3D printing could be the photographer’s savior. These clever devices print from 3d map files using resin or powder that’s built up in layers to form complex shaped objects. These printers cost thousands of pounds a few years ago, but now you can pick up a home printer such as the CTC 3D Printer (below) on eBay for less than £600.
And as the popularity increase so does the resources to help you print.
For most the biggest stumbling block will be the design and creation of a 3D printable file, but help is at hand – online specialist forums are growing where members share plans. There’s even a special site called thingverse.com where projects are posted along with photos, illustrations, plans and tips from the creators.
Photographers will benefit because you may have lost a cap or cover for your camera or lens, need an adaptor to convert from one lens fit to another, or a bracket to hold a flash or accessory. All these, and things that have never been invented, can be printed.
Here at PhotographyAttic we hold stock of many obscure camera accessories and photography items that haven’t been manufactured for decades. Our stocks are limited, but the 3d printer will provide an alternative .
On thingiverse there’s already a Quick release system for a tripod
along with various camera adaptors and body caps such as this Canon body mount for EOS camera
There are brackets for go-pro cameras, stands for taking mobile phone selfies and even cameras such as this 120 format pinhole camera
The current cost is still too high for many of us, but prices will inevitably fall and I bet it wont be long before the 3D printer is under £300 and many households will be printing replacement remote control battery covers, parts for toys, ornaments etc. And photographers will become part time inventors. The future is interesting!
You’d be forgiven for thinking this was some kind of April Fool joke but it’s genuine. In South Korea there is a photo enthusiast who’s built a cafe in the shape of a huge Rolleiflex, twin lens reflex camera.
The windows of the two floor building are its lenses, and decorations throughout the cafe are photos and camera displays.
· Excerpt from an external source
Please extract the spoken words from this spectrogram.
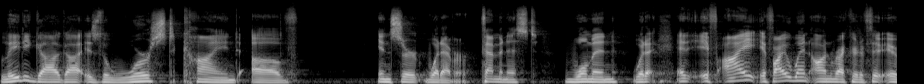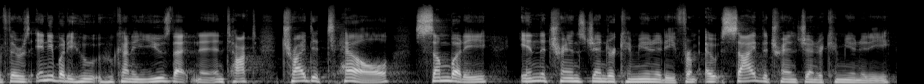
Lady Gaga is the worst kind of insert whatever feminist woman what and if i if i went on record if there if there was anybody who who kind of used that and, and talked tried to tell somebody in the transgender community from outside the transgender community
It looks like a photographers dream place.
See Dreamy Camera Cafe on Facebook
Blog with photos of Dreamy Camera Cafe
The Parisian concept store Colette has sold out of the very limited Hello Kitty Playboy branded Leica camera. Stalwart Leica fans might have been horrified that their upper crust brand had been tarnished with a cartoon character and a price tag of £750. Only 10 were sold, so perhaps Colette thought is was a risk to jump in with bigger quantities.
What do you think? Is the cartoon something more suited to plastic toy cameras or, being an iconic character, did it deserve place on such a prestigious brand that has, over the years, usually been reserved for some form of exotic animal skin.
I’m currently reading about Mindfulness. In a nutshell mindfulness is referred to as the heart of Buddhist meditation. There’s a good introduction here Mindfulness and one paragraph stood out this morning as I prepared to wash the breakfast pots:
When I wash the dishes each evening, I tend to be “in my head” as I’m doing it, thinking about what I have to do, what I’ve done earlier in the day, worrying about future events, or regretful thoughts about the past. Again, my young daughter comes along. “Listen to those bubbles Mummy. They’re fun!” She reminds me often to be more mindful. Washing up is becoming a routine (practice of) mindful activity for me. I notice the temperature of the water and how it feels on my skin, the texture of the bubbles on my skin, and yes, I can hear the bubbles as they softly pop continually. The sounds of the water as I take out and put dishes into the water. The smoothness of the plates, and the texture of the sponge. Just noticing what I might not normally notice.
As enthusiast photographers we tend to notice more than most. We’re always looking out for photographic opportunities so we see things in the landscape, architecture, people, objects, that others miss. It’s a bit like mindfulness from a visual perspective. Today I noticed the bubbles in the freshly filled bowl and grabbed the camera (an Olympus OM-D fitted with 60mm macro lens) It wasn’t long before I’d taken a series of close up abstract shots of the bubbles…and interestingly they reflect the world in a chaotic way.
and now the scene is recorded I can observe the details and enjoy the shapes. Can you spot what looks like a suited figure?